Richard Henyekane

The Henyekane family from Kimberly suffered the most bitter blow a family can go through when their sons Joseph and Richard died within four months of each other. It was Richard's death though that was a hard pill to swallow, coming as it did against the backdrop of claims by some friends and a previous coach that the Free State Stars man had been a "party animal" and a "boozer of note". Henyekane died in a car accident in the early hours of Tuesday, April 7 2015, at 31 years of age.  

Mondli Cele

Jabu Mahlangu, one of the very few that showed one can haul himself from the brink and thrive, spoke out following the Maritzburg United star's death, cautioning against  partying into the early hours while the body is already fatigued.

After his death, Mahlangu pleaded for players to learn from his and Cele's mistakes and start prioritising the important things in life, like their families.

Cele died when his car plunged into Kwazulu Natal's Msunduzi river when he was 25 years old in 2016. 

Mbulelo Mabizela
Mbulelo Mabizela

Mbulelo Mabizela

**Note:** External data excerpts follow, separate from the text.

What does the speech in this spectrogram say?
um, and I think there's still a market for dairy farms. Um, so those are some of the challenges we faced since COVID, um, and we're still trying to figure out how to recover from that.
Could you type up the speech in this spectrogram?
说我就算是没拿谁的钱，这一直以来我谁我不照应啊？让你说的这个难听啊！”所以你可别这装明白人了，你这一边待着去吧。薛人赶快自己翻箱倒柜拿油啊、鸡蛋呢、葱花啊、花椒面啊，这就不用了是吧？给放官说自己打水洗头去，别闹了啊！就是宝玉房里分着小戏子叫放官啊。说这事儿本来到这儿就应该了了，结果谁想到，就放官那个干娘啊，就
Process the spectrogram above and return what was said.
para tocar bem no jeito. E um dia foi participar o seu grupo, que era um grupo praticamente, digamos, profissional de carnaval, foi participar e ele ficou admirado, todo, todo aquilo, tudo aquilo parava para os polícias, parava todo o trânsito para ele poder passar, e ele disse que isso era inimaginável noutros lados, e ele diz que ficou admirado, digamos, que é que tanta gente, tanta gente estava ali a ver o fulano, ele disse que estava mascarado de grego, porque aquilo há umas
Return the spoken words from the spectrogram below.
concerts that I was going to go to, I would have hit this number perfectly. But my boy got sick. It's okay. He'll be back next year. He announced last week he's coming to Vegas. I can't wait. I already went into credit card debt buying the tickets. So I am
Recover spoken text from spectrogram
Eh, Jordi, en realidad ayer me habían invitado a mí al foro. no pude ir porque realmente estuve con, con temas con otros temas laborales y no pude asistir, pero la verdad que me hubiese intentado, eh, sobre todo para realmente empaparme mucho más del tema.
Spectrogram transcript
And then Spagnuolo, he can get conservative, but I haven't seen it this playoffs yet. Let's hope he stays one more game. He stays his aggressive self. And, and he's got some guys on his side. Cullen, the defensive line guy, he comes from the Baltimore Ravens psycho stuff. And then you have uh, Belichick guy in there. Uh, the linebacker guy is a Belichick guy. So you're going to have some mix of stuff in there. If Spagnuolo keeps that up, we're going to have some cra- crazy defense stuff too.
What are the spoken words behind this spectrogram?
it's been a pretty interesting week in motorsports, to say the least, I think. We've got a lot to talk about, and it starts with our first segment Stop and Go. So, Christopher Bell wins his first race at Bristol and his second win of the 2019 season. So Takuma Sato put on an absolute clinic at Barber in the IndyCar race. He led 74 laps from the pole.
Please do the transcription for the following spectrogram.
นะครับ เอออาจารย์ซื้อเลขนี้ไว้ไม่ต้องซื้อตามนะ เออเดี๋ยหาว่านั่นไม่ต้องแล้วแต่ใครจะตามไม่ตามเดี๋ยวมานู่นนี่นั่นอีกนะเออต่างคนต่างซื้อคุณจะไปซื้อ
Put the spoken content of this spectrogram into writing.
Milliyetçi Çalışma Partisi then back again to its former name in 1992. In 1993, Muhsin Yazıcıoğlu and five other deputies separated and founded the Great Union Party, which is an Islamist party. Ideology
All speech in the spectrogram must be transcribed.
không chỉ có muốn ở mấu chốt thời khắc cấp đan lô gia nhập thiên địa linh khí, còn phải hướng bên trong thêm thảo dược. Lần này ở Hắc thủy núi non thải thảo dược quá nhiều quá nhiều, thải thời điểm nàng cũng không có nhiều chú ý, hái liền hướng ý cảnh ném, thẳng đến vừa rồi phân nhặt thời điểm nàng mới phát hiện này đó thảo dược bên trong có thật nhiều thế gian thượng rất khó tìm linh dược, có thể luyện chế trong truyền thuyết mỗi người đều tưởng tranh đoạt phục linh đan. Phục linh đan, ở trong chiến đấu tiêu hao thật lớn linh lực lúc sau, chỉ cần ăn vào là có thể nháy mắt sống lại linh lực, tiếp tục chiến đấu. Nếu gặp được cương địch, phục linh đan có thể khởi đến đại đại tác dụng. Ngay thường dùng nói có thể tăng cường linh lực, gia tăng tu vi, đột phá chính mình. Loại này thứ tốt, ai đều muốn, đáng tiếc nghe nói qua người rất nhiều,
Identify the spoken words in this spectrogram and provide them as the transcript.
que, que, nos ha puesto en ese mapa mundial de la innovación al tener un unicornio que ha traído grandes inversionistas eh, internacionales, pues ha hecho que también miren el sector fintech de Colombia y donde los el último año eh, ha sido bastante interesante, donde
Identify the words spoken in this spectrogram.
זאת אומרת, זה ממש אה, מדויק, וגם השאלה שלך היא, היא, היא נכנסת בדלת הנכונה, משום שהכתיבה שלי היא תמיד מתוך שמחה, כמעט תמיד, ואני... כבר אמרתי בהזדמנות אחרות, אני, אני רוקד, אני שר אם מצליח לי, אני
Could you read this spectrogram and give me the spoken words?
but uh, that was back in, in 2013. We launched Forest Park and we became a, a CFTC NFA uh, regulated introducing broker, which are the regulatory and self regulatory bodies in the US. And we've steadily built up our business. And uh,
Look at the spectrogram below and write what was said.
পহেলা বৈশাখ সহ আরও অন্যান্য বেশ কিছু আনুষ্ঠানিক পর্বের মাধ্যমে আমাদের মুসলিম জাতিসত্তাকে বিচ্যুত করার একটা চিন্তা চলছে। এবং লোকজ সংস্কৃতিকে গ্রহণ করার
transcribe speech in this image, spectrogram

Oldjohn Mabizela finally acknowledged his heartbreaking disregard for his breathtaking talent this year, which saw him appointed the youngest player to captain Bafana Bafana at 22, and sealing a move to English giants Tottenham Hotspur from Orlando Pirates. 

Now aged 37 and with the best years of his career behind him, Mabizela, whose never ending scandals saw him move from an endless string of clubs usually with reports of drunkenness, arrests, drug and alcohol abuse, no-shows at training in his wake, put all this mildly when he admitted that he had been "ill disciplined" throughout his career.  



Brighton Mhlongo

Mhlongo appeared to have the world at his feet, securing employment at one of the biggest teams in the country, Orlando Pirates. At 26-years old, the goalkeeper's love for the bottle posed a serious risk to not only his livelihood but to his marriage too.  However, to his credit, he seeked help and opened up about his bitter battle for sobriety, and now has a chance to start all over again at Bidvest Wits.  

Jabu Mahlangu

Once the object of ridicule and the peak example of what a cautionary tale is, Mahlangu turned his story around, to be that of redemption, and he never took for granted the goodwill shown to him by South Africans after falling numerous times .    Drawing from his eventful life, he has bravely chosen to open himself to scrutiny and put himself on the line by offering advice to the current crop of often egotistic stars. 

Junior Khanye.
Junior Khanye.

Junior Khanye

Khanye, a hugely talented winger reportedly said he had no regrets in his life, despite alcohol abuse and ill discipline shattering his career. Whether that is accurate or not, so far no club, professional or not, has offered him a deal, despite him claiming, he was at his best, physically at 33.